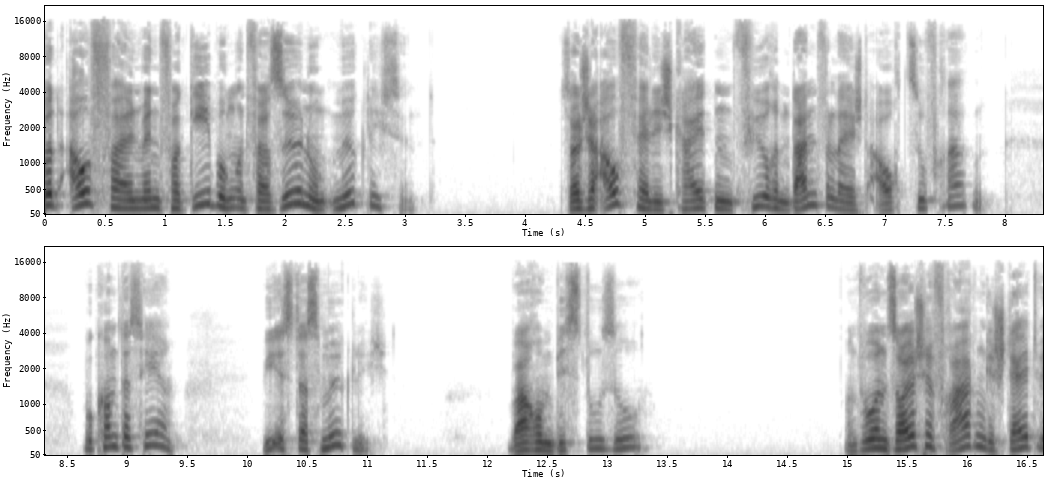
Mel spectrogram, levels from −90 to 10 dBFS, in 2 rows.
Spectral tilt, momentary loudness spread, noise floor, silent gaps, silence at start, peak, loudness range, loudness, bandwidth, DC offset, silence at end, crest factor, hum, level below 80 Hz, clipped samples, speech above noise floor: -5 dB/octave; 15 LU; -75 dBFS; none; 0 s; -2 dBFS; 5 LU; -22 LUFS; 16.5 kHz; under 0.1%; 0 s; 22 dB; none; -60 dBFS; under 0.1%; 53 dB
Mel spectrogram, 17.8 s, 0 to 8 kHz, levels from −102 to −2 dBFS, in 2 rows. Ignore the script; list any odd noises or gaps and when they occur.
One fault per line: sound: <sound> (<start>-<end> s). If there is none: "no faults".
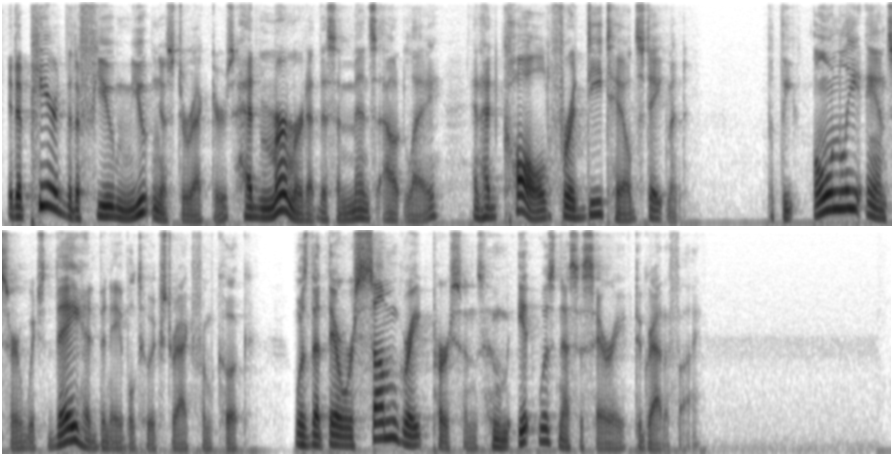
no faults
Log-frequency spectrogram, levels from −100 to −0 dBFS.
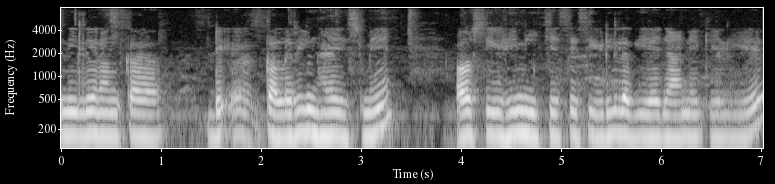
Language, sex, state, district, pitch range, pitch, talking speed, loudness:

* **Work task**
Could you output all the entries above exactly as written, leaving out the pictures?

* **Response to this task**
Mel spectrogram, levels from −90 to 10 dBFS, in 2 rows.
Spectral tilt, momentary loudness spread, noise floor, silent gaps, silence at start, peak, loudness range, loudness, bandwidth, DC offset, silence at end, crest factor, hum, level below 80 Hz, clipped samples, speech above noise floor: -5 dB/octave; 15 LU; -75 dBFS; none; 0 s; -2 dBFS; 5 LU; -22 LUFS; 16.5 kHz; under 0.1%; 0 s; 22 dB; none; -60 dBFS; under 0.1%; 53 dB
Mel spectrogram, 17.8 s, 0 to 8 kHz, levels from −102 to −2 dBFS, in 2 rows. Ignore the script; list any odd noises or gaps and when they occur.
One fault per line: sound: <sound> (<start>-<end> s). If there is none: "no faults".
no faults
Log-frequency spectrogram, levels from −100 to −0 dBFS.
Language, sex, state, district, pitch range, pitch, talking speed, loudness:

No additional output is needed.